Effects of Social Networking Sites on Our Political Views
There is no doubt that social networking sites have changed the way we communicate and our political views. We can easily reach out to a lot of people, even transcending borders. Conversely, we can easily be reached by other people, especially if there are common interests, hobbies, and even politics. Especially with the latter, this will definitely have some effect on the how we see the world works, and how we expect it to work. Our ideologies or put simply, our political views.
I remember when I first created my Facebook account. There’s a field in your profile where you can put your political views. I answered “Liberal.” But while I was putting my answer, my thought balloon was, “What the heck?”
Why would anyone care about my political views?
And even if I did, and somebody gets to see it, or cared enough to read it, I wouldn’t change the world as we know it. I don’t think it’s gonna change for the better in my lifetime. Or so I thought.
Social networking sites are a very powerful communication tool. No wonder many businesses and organizations tapped into these different sites to easily spread the word to clients, and even potential ones. Every “Like”, “Share”, “Retweet”, information spreads like wildfire.
And as for politicians, realizing how powerful this tool is, have joined the bandwagon. Of course, there’s still the old school political rally. It will always be there. But when a political candidate, or a party, asks you to follow them on Twitter, or “Like” their page on Facebook, they ask you in guise to support their campaign. And the mere fact that you actually “Liked” the page, or you followed them obviously shows your support for them. And if you’re that avid supporter, think about how these politicians can easily convince you to view the world in the same way they view it. In the long run, think how easily they can convince you to give them your precious vote.

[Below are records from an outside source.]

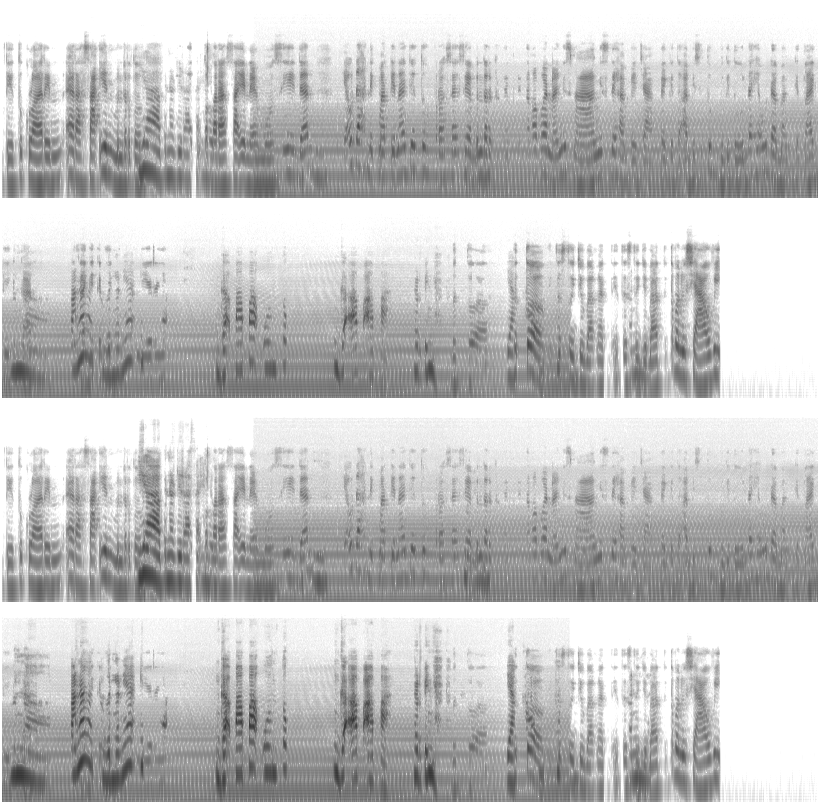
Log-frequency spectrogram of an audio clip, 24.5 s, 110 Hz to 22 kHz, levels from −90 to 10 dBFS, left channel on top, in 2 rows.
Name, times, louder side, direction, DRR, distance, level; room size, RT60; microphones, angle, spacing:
voice 1, 0.0-2.2 3.0-12.7 13.4-14.0 14.3-14.7 19.0-19.6 19.9-23.0, left 3 dB, 20° left, 0.8 m, -34 dB
voice 2, 2.0-3.3 4.6-4.9 7.1-7.3 12.3-13.0 13.3-14.2 14.6-14.7 15.4-16.5 17.2-18.1 18.4-18.8 19.8-20.2 20.8-20.9 21.6-22.0, right 9 dB, 75° right, 0.3 m, -24 dB
sound 1, 3.7-20.8, right 1 dB, 10° right, 0.4 m, -36 dB
head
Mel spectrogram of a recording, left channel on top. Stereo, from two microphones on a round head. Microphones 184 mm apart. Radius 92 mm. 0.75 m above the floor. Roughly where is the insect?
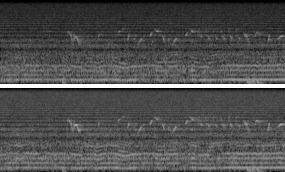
Right.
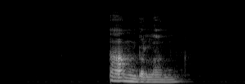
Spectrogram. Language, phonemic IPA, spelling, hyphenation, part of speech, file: Dutch, /ˈaːn.bəˌlɑŋ/, aanbelang, aan‧be‧lang, noun, Nl-aanbelang.ogg
- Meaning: importance, interest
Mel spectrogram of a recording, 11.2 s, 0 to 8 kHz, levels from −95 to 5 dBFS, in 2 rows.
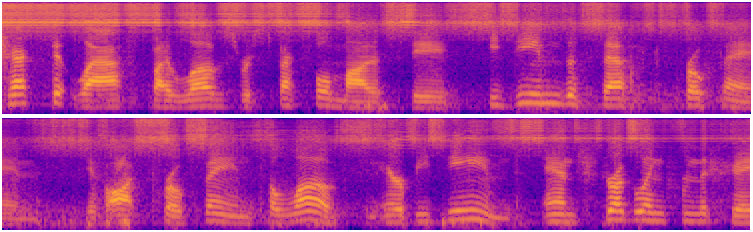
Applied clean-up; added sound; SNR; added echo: neural mask model RNNoise.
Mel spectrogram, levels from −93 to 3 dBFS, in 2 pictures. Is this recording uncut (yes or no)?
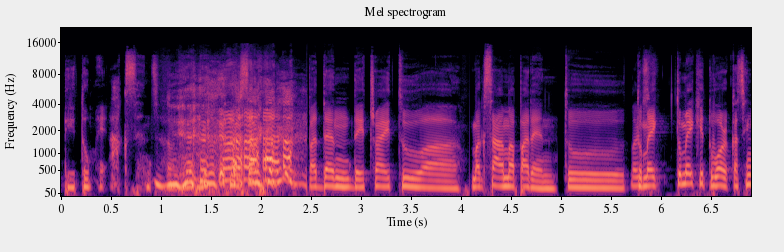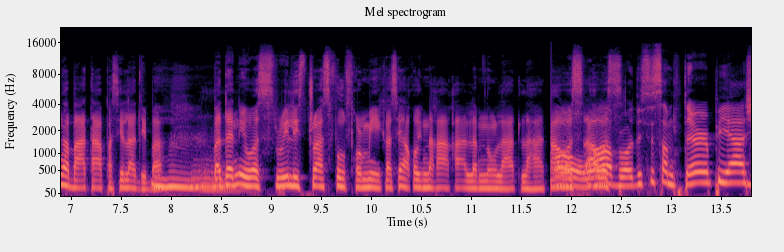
no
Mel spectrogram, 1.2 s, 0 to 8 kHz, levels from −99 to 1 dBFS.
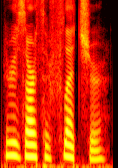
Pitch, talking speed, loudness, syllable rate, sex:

US President Obama easily proved how you can leverage social media to advance your political campaign. He targeted the youth, the age group who are more inclined in using social media. He was able to easily reach out to this people, build rapport, and gain their confidence & trust. But the real power of social networking comes when it is actually these people who converged and formed into groups, albeit online. So just imagine the flow of discussions here, without necessitating these people to actually meet up and see each other. And think how many online friends each person in has. They too, while indirectly, are already part of the campaign. And at this stage, Obama is not doing the work anymore. It is the people he was able to convince that’s doing the talking now.
Now this is just one aspect on how Social Networking has affected our political views. But let’s go somewhere that seems to be so, well, ordinary. There are lots of things we see or hear in the news that we affect us greatly. More often than not, these are things that are far too great for us, and we can’t control. Things like taxation, prices of oil, how the government spends, and so on. As the public, we are supposed to have a say on these things. Of course, you can’t just write or call to some politician and to tell him/her to do something about to it (though in theory, you could). So a lot would just express their approval, or vent their sentiments through social media. Again, the real power of social networking comes when people start reading your tweets or statuses, “Like” or “Favorite” them, and/or share their comments. And for the sensitive politician who very often (forgive me for this) listen or look to this significant exchange of information, gets to pulse the people and may take some course of action.
Now, with great power comes responsibility. It sounds cliché now after watching too much Spider-Man. But yes, we have to exercise some constraint, and be responsible. What we share or post in Social Networking sites is virtually for the entire online community to see. Our choice of words and how we say what we mean are really important. Lots of people fight over the Internet. Some just make senseless comments. Others would just “Like,” “Share,” or “Retweet” without thinking twice. If you think these your actions do not have consequences just because you’re in the Internet, think again.
So going back to my thought balloon, do my political views matter? Oh yes! Directly or indirectly, I can influence someone with my views, and that person can influence somebody else as well. Same goes for everyone else not only in the online community, but for everyone at large. Think before you say anything. Think before you post something. Think before you share that post.